*** Data for review ***

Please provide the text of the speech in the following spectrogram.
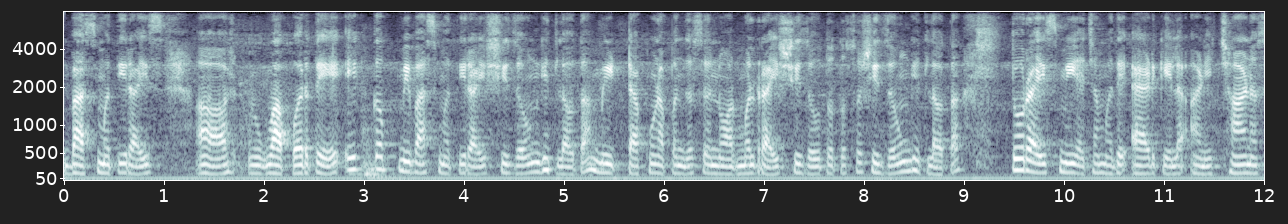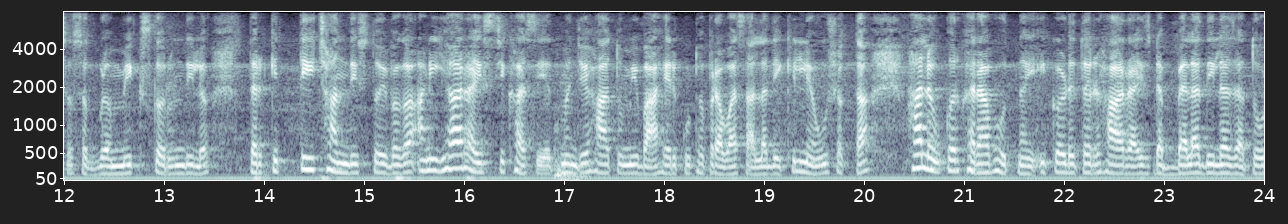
बासमती राईस वापरते. एक कप मी बासमती राईस शिजवून घेतला होता मीठ टाकून आपण जसं नॉर्मल राईस शिजवतो तसं शिजवून घेतला होता. तो राईस मी याच्यामध्ये ॲड केला आणि छान असं सगळं मिक्स करून दिलं. तर किती छान दिसतो आहे बघा. आणि ह्या राईसची खासियत म्हणजे हा तुम्ही बाहेर कुठं प्रवासाला देखील नेऊ शकता. हा लवकर खराब होत नाही. इकडे तर हा राईस डब्याला दिला जातो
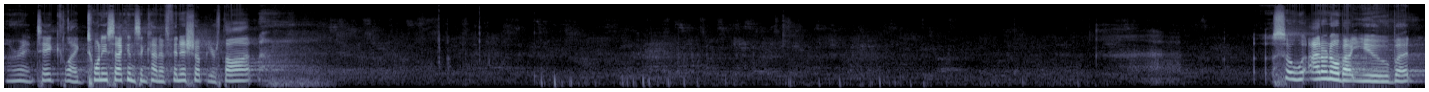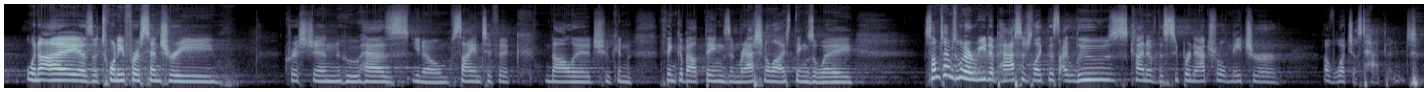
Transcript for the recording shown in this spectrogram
All right, take like 20 seconds and kind of finish up your thought. So, I don't know about you, but when I, as a 21st century Christian who has, you know, scientific knowledge, who can think about things and rationalize things away, Sometimes when I read a passage like this, I lose kind of the supernatural nature of what just happened,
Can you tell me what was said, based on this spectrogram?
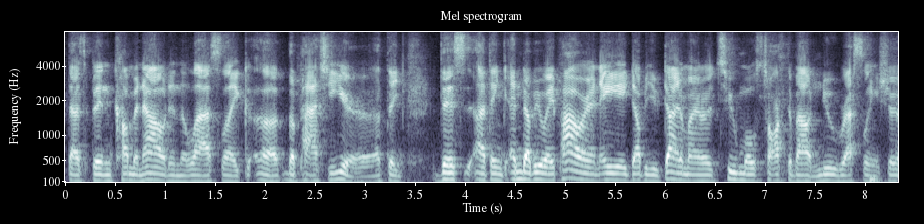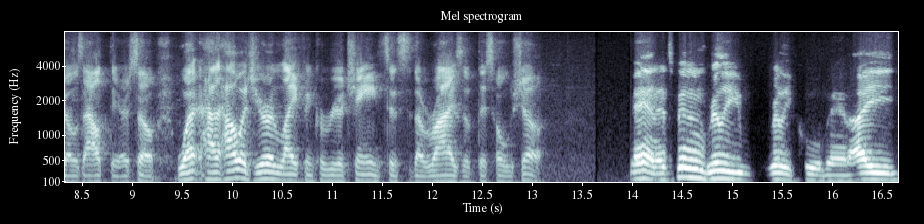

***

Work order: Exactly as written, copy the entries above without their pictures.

Solved exercise:
Please provide the text of the speech in the following spectrogram.
बासमती राईस वापरते. एक कप मी बासमती राईस शिजवून घेतला होता मीठ टाकून आपण जसं नॉर्मल राईस शिजवतो तसं शिजवून घेतला होता. तो राईस मी याच्यामध्ये ॲड केला आणि छान असं सगळं मिक्स करून दिलं. तर किती छान दिसतो आहे बघा. आणि ह्या राईसची खासियत म्हणजे हा तुम्ही बाहेर कुठं प्रवासाला देखील नेऊ शकता. हा लवकर खराब होत नाही. इकडे तर हा राईस डब्याला दिला जातो
Transcript for the recording shown in this spectrogram
All right, take like 20 seconds and kind of finish up your thought. So, I don't know about you, but when I, as a 21st century Christian who has, you know, scientific knowledge, who can think about things and rationalize things away, Sometimes when I read a passage like this, I lose kind of the supernatural nature of what just happened,
Can you tell me what was said, based on this spectrogram?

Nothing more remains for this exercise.